Many archaeologists still consider radar a new, unfamiliar and young technology, and some are sceptical of whether it yields as good results as excavation.
But the technology and its use have improved in recent years.
“In fact, since 2008 the number of archaeological georadar surveys carried out annually in Norway has quadrupled. At the same time, the number of surveys conducted for administrative purposes, not just research, has seen almost a tenfold increase. The idea that this is something new, unfamiliar and immature is therefore not entirely correct,” says Anderson Stamnes.
“Archaeologists also need practice in interpreting the data provided by georadar, which is one reason why the results of a research project like this are so necessary. We need more examples of the possibilities and limitations of the various archaeological methods,” he says.
In these two examples, georadar was not as effective in detecting certain types of cultural features as excavating was. Small features with relatively low contrast are particularly difficult to detect. Postholes are a typical feature of this type.
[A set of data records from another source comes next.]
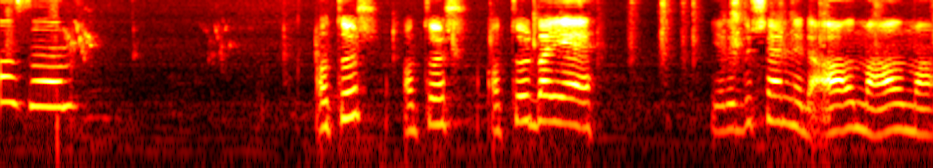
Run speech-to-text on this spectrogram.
olsun. Otur, otur, otur da ye. Yere düşenleri alma, alma.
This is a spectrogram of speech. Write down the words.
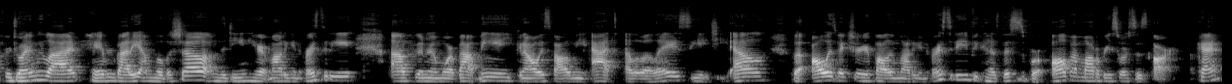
for joining me live, hey everybody, I'm Lola Chél. I'm the dean here at Model University. Uh, if you want to know more about me, you can always follow me at L-O-L-A-C-H-E-L, but always make sure you're following Model University because this is where all my model resources are. Okay.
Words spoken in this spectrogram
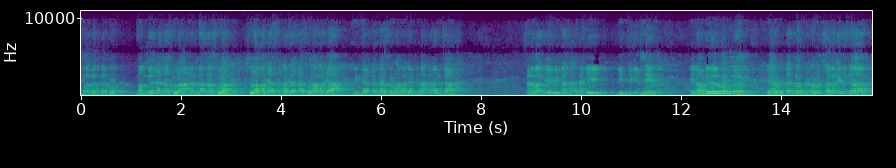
स्वागत करतो. मंगलाचा सोहळा आनंदाचा सोहळा सोहळा माझ्या समाजाचा सोहळा माझ्या विद्यार्थ्यांचा सोहळा माझ्या कलाकारांचा. सर्वांगीण विकासासाठी घेतलेली झेप. हे लावलेलं रोपट या रोपटाचं वटवृक्षामध्ये कसं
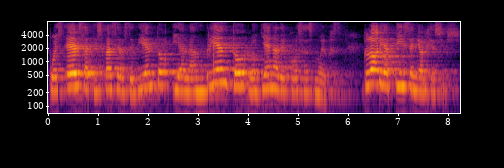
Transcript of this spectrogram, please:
pues Él satisface al sediento y al hambriento lo llena de cosas nuevas. Gloria a ti, Señor Jesús.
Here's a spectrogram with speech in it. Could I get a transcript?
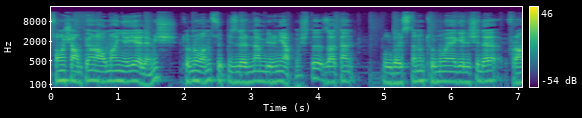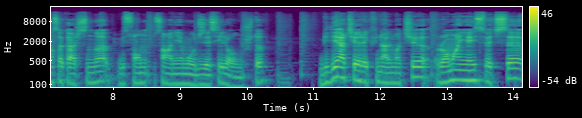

But excavation can also yield the wrong result, if you’re mistaken about what you’re looking for. Using georadar to provide a good knowledge of the whole area is then especially useful.
Both methods are able to detect fireplaces, cooking pits and ovens and to delimit evaluation sites about equally well.
Source: Arne Anderson Stamnes (NTNU University Museum), Lars Gustavsen (NIKU). Avgrensning av arkeologiske kulturminner i dyrkamark. Metodevalg og forvaltningsimplikasjoner. (Delimiting archaeological sites in cultivated land. Method selection and administrative implications.)